The one place I was able to track down a story linking fish and April Fool's Day was within the book All Year Round by Ann Druitt, Christine Fynes-Clinton and Marije Rowling. According to the authors of All Year Round, the celebration of April Fools Day commemorates the birthday, on April 1, 1752, of Olaf Toyou, the first born son of Hungarian fisher folk.  The story goes as follows:

When Olaf was 6 months old, a strong earthquake struck far out in the Mediterranean. Olaf was sleeping in a cradle slung from the branch of a tree while his mother worked nearby.  The earthquake caused the sea to race up the beach so quickly and quietly that she didn’t notice the waves had carried Olaf away until it was too late.  She ran to save her son, but all she found in the cradle was a small fish.  Olaf's mother ran to find her husband, crying that their baby was gone, and while her back was turned, a second tidal wave miraculously removed the fish and returned the baby to the cradle. When the husband looked inside the cradle and found his son, he berated his wife as a fool.  She, however, remained convinced that her son had the power to turn himself into a fish at will!

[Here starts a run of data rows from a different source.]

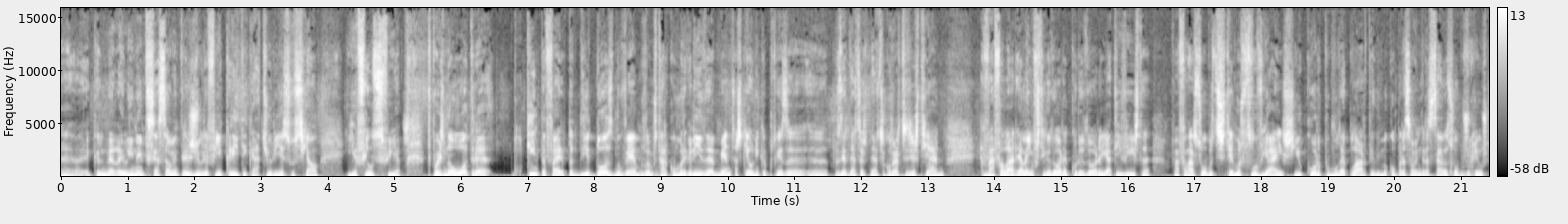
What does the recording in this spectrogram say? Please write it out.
uh, ali na interseção entre a geografia crítica, a teoria social e a filosofia. Depois, na outra quinta-feira, portanto, dia 12 de novembro, vamos estar com Margarida Mendes, acho que é a única portuguesa uh, presente nestas, nestas conversas este ano, que vai falar, ela é investigadora, curadora e ativista, vai falar sobre sistemas fluviais e o corpo molecular. Tem uma comparação engraçada sobre os rios,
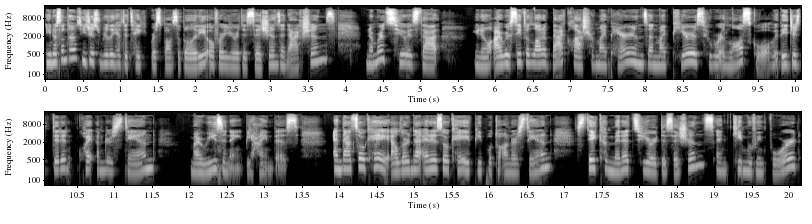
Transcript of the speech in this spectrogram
you know sometimes you just really have to take responsibility over your decisions and actions. Number two is that you know I received a lot of backlash from my parents and my peers who were in law school. They just didn't quite understand my reasoning behind this. And that's okay. I learned that it is okay if people don't understand. Stay committed to your decisions and keep moving forward.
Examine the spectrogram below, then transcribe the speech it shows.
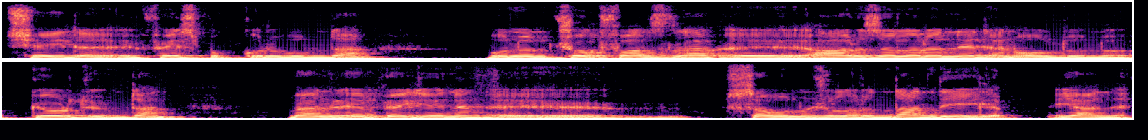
şeyde Facebook grubumda bunun çok fazla e, arızalara neden olduğunu gördüğümden ben LPG'nin e, savunucularından değilim. Yani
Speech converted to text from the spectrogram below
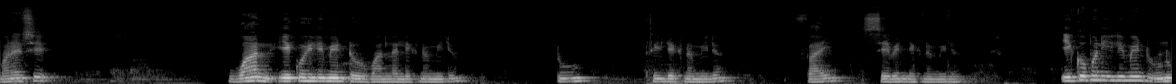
भनेपछि वान एको इलिमेन्ट हो वानलाई लेख्न मिल्यो। टू थ्री लेख्न मिल्यो। फाइभ सेभेन लेख्न मिल्यो। एको पनि इलिमेन्ट हुनु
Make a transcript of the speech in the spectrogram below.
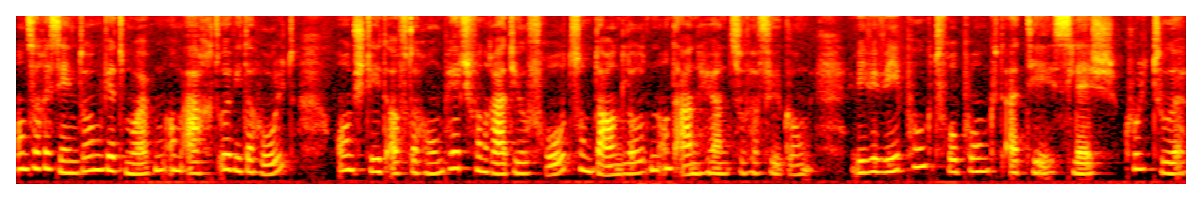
Unsere Sendung wird morgen um 8 Uhr wiederholt und steht auf der Homepage von Radio Froh zum Downloaden und Anhören zur Verfügung www.froh.at/kultur.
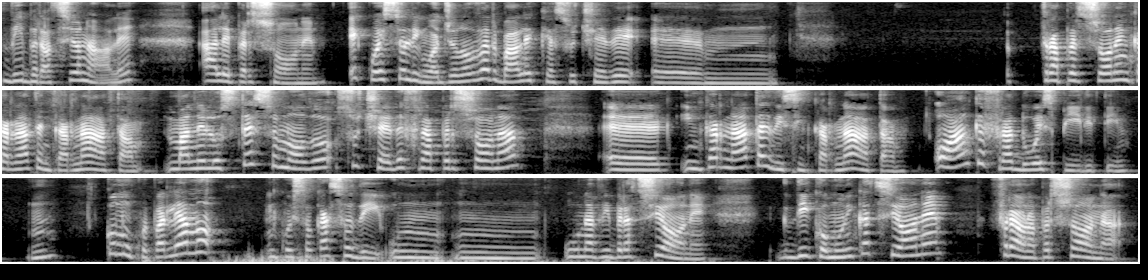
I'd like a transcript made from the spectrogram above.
vibrazionale alle persone e questo è il linguaggio non verbale che succede ehm, tra persona incarnata e incarnata, ma nello stesso modo succede fra persona eh, incarnata e disincarnata o anche fra due spiriti. Mm? Comunque parliamo in questo caso di un, un, una vibrazione di comunicazione fra una persona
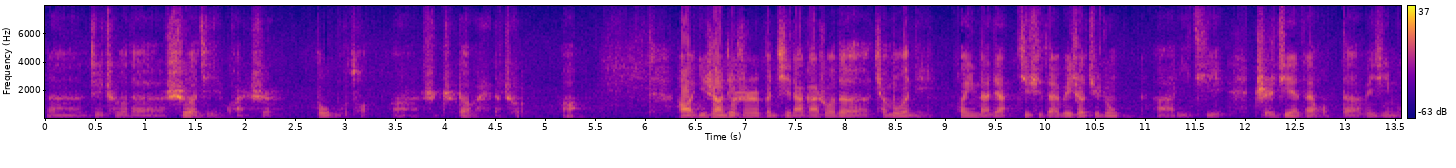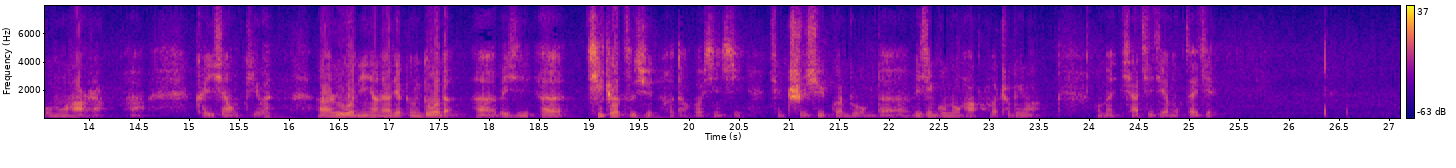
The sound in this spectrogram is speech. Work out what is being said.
嗯，这车的设计款式都不错啊，是值得买的车。好，以上就是本期大咖说的全部问题，欢迎大家继续在微社区中。啊，以及直接在我们的微信公众号上啊，可以向我们提问啊。如果您想了解更多的呃微信呃汽车资讯和导购信息，请持续关注我们的微信公众号和车评网。我们下期节目再见。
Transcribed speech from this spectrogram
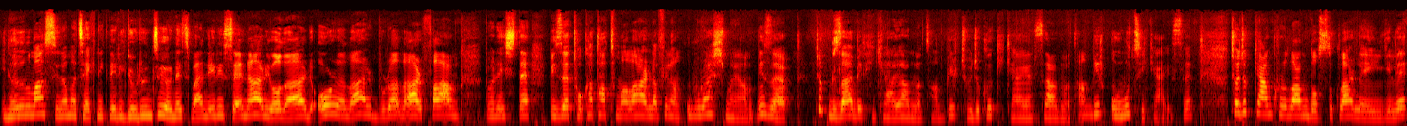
inanılmaz sinema teknikleri, görüntü yönetmenleri, senaryolar, oralar, buralar falan böyle işte bize tokat atmalarla falan uğraşmayan, bize çok güzel bir hikaye anlatan, bir çocukluk hikayesi anlatan bir umut hikayesi. Çocukken kurulan dostluklarla ilgili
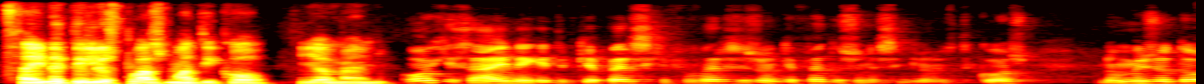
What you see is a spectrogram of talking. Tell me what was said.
θα είναι τελείως πλασματικό για μένα. Όχι, θα είναι γιατί και πέρσι είχε φοβερή σεζόν και φέτος είναι συγκλονιστικός. Νομίζω το,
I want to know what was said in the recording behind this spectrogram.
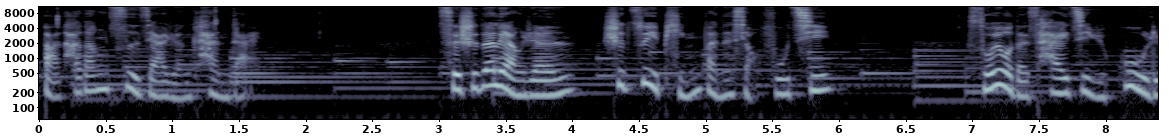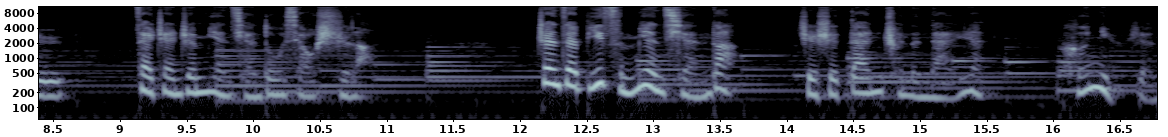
把他当自家人看待。此时的两人是最平凡的小夫妻，所有的猜忌与顾虑，在战争面前都消失了。站在彼此面前的，只是单纯的男人和女人。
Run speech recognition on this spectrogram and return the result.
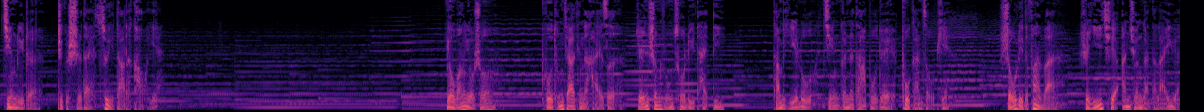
经历着这个时代最大的考验。有网友说，普通家庭的孩子人生容错率太低。他们一路紧跟着大部队，不敢走偏，手里的饭碗是一切安全感的来源，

To this day, people in France must beware of turning their backs on April 1st.  They may later discover a paper fish pinned to their jacket and realize with embarrassment that they have become the ‘Poisson d’Avril’(‘April Fish.’)

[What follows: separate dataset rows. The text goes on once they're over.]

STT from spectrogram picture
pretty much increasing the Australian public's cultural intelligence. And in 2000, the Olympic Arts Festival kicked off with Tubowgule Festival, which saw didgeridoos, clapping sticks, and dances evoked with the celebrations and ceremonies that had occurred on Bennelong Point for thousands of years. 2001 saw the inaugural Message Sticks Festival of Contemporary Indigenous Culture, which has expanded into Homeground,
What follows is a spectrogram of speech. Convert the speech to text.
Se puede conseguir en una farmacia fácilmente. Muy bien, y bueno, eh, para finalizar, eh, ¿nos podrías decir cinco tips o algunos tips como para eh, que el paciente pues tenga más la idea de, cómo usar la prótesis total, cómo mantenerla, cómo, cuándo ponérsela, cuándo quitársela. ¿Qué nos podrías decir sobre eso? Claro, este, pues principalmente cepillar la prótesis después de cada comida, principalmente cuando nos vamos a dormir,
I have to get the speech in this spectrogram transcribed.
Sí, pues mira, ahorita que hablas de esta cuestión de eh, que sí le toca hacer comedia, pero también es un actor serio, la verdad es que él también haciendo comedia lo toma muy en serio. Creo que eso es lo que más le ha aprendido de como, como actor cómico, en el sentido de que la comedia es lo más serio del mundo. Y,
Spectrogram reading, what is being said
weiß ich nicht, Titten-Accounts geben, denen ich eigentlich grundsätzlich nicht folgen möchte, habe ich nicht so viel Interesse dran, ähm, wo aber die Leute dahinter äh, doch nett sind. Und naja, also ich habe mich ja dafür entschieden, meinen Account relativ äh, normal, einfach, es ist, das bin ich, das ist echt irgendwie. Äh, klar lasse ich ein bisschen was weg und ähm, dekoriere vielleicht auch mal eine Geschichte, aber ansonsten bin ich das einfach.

 Hungarian fisher-folk? French fish?  Again, I'm a little confused.  And what, pray tell, does all this have to do with peg dolls?  Well, in 2011 , I hosted a peg doll swap and my friend Caroline signed up to participate. She couldn't decide what type of doll to create for the swap but told me that, because of her love of cooking, she felt her inspiration would surely come from a recipe.  I glanced over at her four shelves full of cookbooks and came up with some helpful (okay, appalling, if truth be told) suggestions for her peg dolls: Poached flounder with butter & herbs? Chicken vindaloo? Shrimp ceviche? A cheese & mushroom omelet? Needless to say, she did not take any of my suggestions.  I, however, decided to rise to the challenge.  I submit to you a Flounder Peg Doll... my very own Poisson D'Avril.

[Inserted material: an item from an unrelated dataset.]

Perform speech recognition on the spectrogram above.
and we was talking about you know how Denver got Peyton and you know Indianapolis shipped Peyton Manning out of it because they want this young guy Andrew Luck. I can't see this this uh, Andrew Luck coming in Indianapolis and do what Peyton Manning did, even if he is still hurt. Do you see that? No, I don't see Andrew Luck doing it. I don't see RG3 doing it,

Have you ever come up with a creative idea, so peculiar that you simply had to see it through?  This sort of endeavor reminds me of the beer milkshake, dreamed up and desperately craved by the character Doc in John Steinbeck's book Cannery Row.  Perhaps, even at this moment, you are feeling inspired by my Peg Doll Flounder.  Is it time for you to try to out-do me and create the most dreadful peg doll ever? Something even uglier than my flounder?   Now that will be quite the task...  I dare you!